Having been on trips to London, he had seen the shoe blacks, young boys who earned money by polishing shoes. He decided to write a letter to the Glasgow Herald stating that he felt something similar should be provided in Glasgow. Following this letter, a meeting was arranged and some 30 boys turned up, and from this meeting, Glasgow’s first Shoeblack Brigade was formed.

The Brigade continued to work well but William Quarrier felt that more should be done for those who were sleeping rough in the back alleys of Glasgow. So once again, he put pen to paper and sent a letter to the Glasgow Herald, outlining the need for a home for orphaned and destitute children. Following the publishing of the letter, he received a donation, and used this to open a night refuge at 10 Renfrew Lane, Glasgow, in 1871, and so the work of the Orphan Homes of Scotland was born.

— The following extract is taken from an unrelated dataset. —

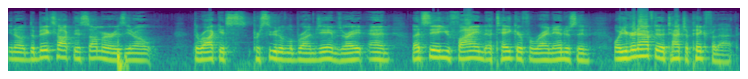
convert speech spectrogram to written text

The Quarriers Story by Anna Magnusson

This book, by Anna Magnusson, chronicles the history of Quarriers from its earliest days as a refuge for thousands of destitute children in Victorian Scotland, through to becoming one of the 21st century’s leading social care charities. It tells the inspiring story of how the vision and determination of one man – William Quarrier – created a legacy which continues to serve the people of Scotland to this day.

You can purchase the book for £9.99 through our fundraising department on 01505 616122/616132. Profits from the sale of each book go to Quarriers.

The Quarriers Story
In 1871, Glasgow shoemaker William Quarrier founded an organisation which offered help to the thousands of destitute children in Glasgow’s infamous slums. Shortly after Quarriers Village was opened, providing a refuge in the rolling fields of Renfrewshire. Since these beginnings, Quarriers has cared for over 40,000 children in need and now provides support and care for adults and children with a wide range of physical or learning disadvantages and their families. This is a detailed record of the organisation’s evolution and an inspiring story of one man’s legacy.

ISBN 1 84158 494 0